Cathy Foley is a solid-state physicist and Australia’s chief scientist. She previously spent more than 35 years at the CSIRO national science agency, where she also served as chief scientist. With research interests in nitride semiconductors and superconducting electronics, she developed a sensor for locating underground deposits of minerals such as nickel sulphide, silver and gold.
What skills do you use every day in your job?
I have been Australia’s chief scientist since 2021, where my role is to advise the government, champion Australian science and support the research system to be as impactful as possible. Although I’m not involved in any research, what I do now is work across research disciplines, including the social sciences. I provide advice based on evidence, whether it’s the water quality of the Great Barrier Reef, quantum applications or RNA vaccine development.
Not surprisingly, I use my knowledge of what quality research looks like to decide whether the evidence at hand is valid. Have the researchers measured what they think they were measuring? Have the correct sample sizes been used to make the claims presented? Did they use the right statistics and present the data in a way that minimizes bias?
Other skills I use every day include collaborating, giving talks, writing and pulling together concepts across a wide range of disciplines to understand the challenges we face. As Australia’s chief scientist, my only lever is influence. Thanks in part to my experience as editor-in-chief of the IOP Publishing journal Superconductor Science and Technology, I also know how publishing works, which has put me in good stead to advise the Australian government on, say, possible approaches to open access.
What do you like best and least about your job?
Working as an adviser to government requires a huge amount of energy and I have lots of balls in the air on multiple projects. Within the space of a few hours, I might have to swap between meetings discussing, say, mineral processing, the energy transition or the circular economy, STEM career pathways and research metrics. I enjoy this aspect of the job but what I like best about this role is that I get to use everything I have ever learnt.
Having worked with people right across Australia and around the world, there’s so much expertise I can call on – people who are willing to drop everything to link me to the evidence I need to advise government. How good is that! Probably the least attractive part is the 4 a.m. starts. Some days I also have to go to Canberra, where it might be –2 °C and I’m freezing cold as I’ve travelled without a coat as I know I’m flying the next day to Townsville or Darwin, where it’ll be boiling hot.
What do you know today, that you wish you knew when you were starting out in your career?
When I started my career, I used to hate practising giving talks. I felt embarrassed and thought a slide deck and knowing my stuff was enough. Over the years, however, I’ve found that practice is critical. Now I aim to run through any talk I give at least six or eight times. Sometimes I even practise out loud, sometimes to a small audience and occasionally with just myself – which can be interesting for the person next to me on a plane.
Ask me anything: Nicole Bell – ‘Collaboration is the norm: we achieve more when we work together’

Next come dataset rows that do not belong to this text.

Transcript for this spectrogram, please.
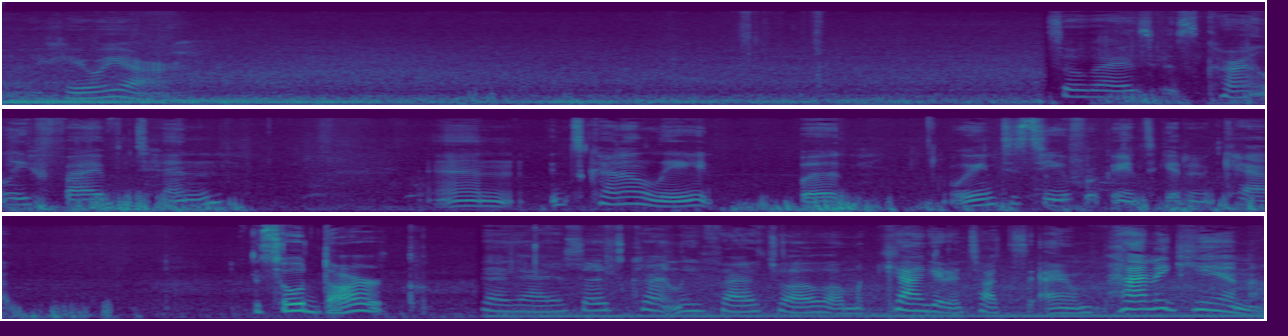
And here we are. So guys, it's currently 5:10 and it's kind of late, but we're going to see if we're going to get in a cab. It's so dark. Okay guys, so it's currently 5.12. Um, I can't get a taxi. I am panicking.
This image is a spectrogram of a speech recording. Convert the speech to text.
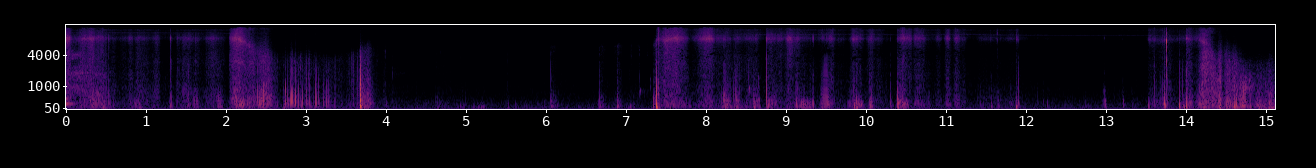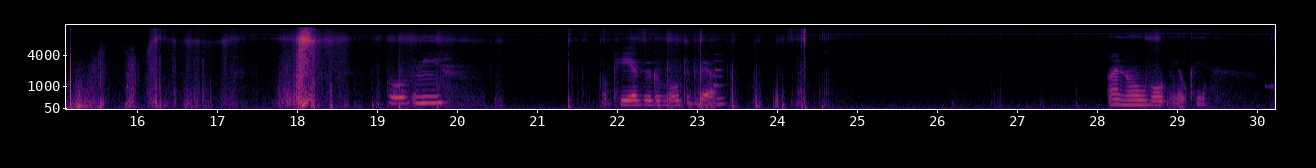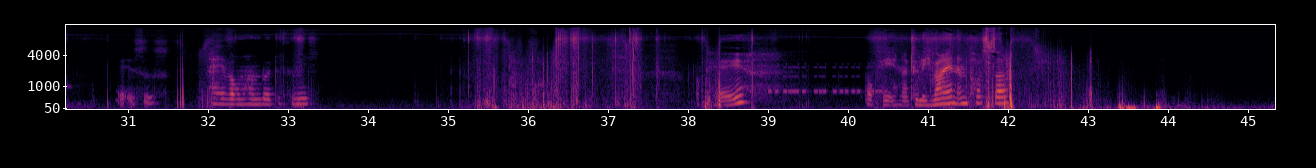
Okay, er will gewotet werden. I know, vote me, okay. Er ist es. Hey, warum haben Leute für mich? Okay. Okay, natürlich war ein Imposter.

I also wish I’d known that the things you do outside your job are worthwhile too. For me, this was being involved with the Australian Institute of Physics, giving talks at schools and volunteering. People said I was wasting my time doing these “extra” things, and I felt bad about ignoring their advice. But I’m glad I stuck with what I thought was important. The skills and networks I gained from these extracurricular efforts were critical to building up skills and networks I use in my current role.

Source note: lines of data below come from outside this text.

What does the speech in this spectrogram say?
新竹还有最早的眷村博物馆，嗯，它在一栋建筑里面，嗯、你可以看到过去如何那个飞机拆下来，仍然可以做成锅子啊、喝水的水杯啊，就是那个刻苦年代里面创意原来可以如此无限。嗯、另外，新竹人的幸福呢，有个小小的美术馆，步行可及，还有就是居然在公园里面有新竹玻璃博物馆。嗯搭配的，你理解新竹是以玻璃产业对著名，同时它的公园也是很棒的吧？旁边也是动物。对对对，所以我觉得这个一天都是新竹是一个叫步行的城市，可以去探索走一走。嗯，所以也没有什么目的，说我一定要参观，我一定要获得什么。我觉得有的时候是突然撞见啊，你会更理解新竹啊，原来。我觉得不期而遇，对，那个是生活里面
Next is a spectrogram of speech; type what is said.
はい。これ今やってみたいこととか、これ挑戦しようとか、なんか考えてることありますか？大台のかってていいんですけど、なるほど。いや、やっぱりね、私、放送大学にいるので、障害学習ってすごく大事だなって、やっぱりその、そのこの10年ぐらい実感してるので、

Finally, I wish I’d learnt earlier how to peer review research papers with a strong, critical eye. High-quality papers are crucial for us to develop research that can be trusted and built on by others – but I was not critical enough of my own work or that of others. As editor-in-chief of Superconductor Science and Technology, that is my favourite part of working with authors – helping them to consider and demonstrate the rigour and impact of their work as well as possible.